“I found her for Scorn,” Crysis muttered in frustration.
He’d expected to have heard back from his dad by now, with instructions on what he should do, and possibly even about a reward. Crysis smiled faintly about that, looking forward to receiving some recognition. Maybe his dad would appreciate what he’d done for them.
Crysis continued to think of Glyph, picturing her clearly in his mind. He’d been up close and personal with her in BMA, enough times that it was easy to envision her. Her skin and hair were pure white, while her eyes were an old silvery color. However, if it hadn’t been for her strange pigmentation, she probably would have been very pretty.
For a moment, Crysis tried to imagine kissing Glyph, or taking her for a walk along Navy Pier. However, he quickly laughed at the idea and how ludicrous it was. For one thing, her pale skin was creepy and unnatural, not the least bit attractive. And for another, even if Glyph hadn’t been a freak, they weren’t Romeo and Juliet. She was his enemy, pure and simple, and he wasn’t going to forget that even in some silly little fantasy.
A moment later, Crysis’ phone suddenly began to ring from his nightstand, nearly making him jump. He gave a quick mental tug and it flew into his hand, where he answered, “Hello.”
“Robert,” his dad said from the other end, making him instinctively sit up a little straighter.
“Yes, sir,” Crysis responded.
“I have discussed the current situation with Mister Scorn,” his dad began, getting straight to business. “Due to certain strategic complications, Mister Scorn cannot take direct action against the White Lady as long as she is at Whateley.”
“I understand,” Crysis said. Whateley security was pretty fierce, but even more importantly, there was the whole Whateley neutrality thing. As powerful as Scorn was, even he wouldn’t want to cross the Syndicate and all those heroes at the same time. “What do you want me to do?”
“Watch and observe,” his dad told him. “Learn as much as you can about the new White Lady and report back to me. I will relay the relevant information to Mister Scorn.”
Crysis nodded agreement, though he knew it was silly since his dad couldn’t see that over the phone. “Yes, sir. I can do that.”
“Good,” came the response from the other end of the line. Then, his father added, “Mister Scorn will not act on Whateley grounds, but should the White Lady happen to suffer an accident while there, he would be quite pleased.”

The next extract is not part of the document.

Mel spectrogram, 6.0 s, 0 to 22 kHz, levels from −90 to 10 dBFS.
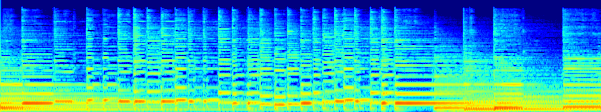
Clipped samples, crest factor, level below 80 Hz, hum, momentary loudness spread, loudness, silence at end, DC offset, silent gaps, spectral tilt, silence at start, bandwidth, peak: under 0.1%; 14 dB; -46 dBFS; none; 8 LU; -18 LUFS; 0 s; under 0.1%; none; -7 dB/octave; 0 s; 16 kHz; -4 dBFS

Crysis gulped at those words and carefully controlled his voice. “I understand.”
“Good,” his dad repeated in a grim tone. There was a pause, and just when Crysis thought the call was over, his dad spoke again. “Whatever you do, Robert, be careful. You’re in a dangerous position, and one that may very well determine your future.”
“I’ll be careful,” Crysis promised.
“Good,” his dad repeated again, before adding, “And make sure you call your mother. She worries about you.”
When the call ended a few seconds later, Crysis remained where he was, almost afraid to even breath. He understood what had just been asked of him…unofficially. Scorn wanted to use him as an expendable asset, to provide plausible deniability. If anything went wrong, his head would be the one on the chopping block. However, Crysis also knew that if he played his cards right and pulled this off, then he’d have earned himself a position in Scorn’s organization, one that nobody would be able to say he’d been given because of his dad’s name.
Crysis smirked to himself as he mused, “Now, how the hell am I going to pull this off?”
To Be Continued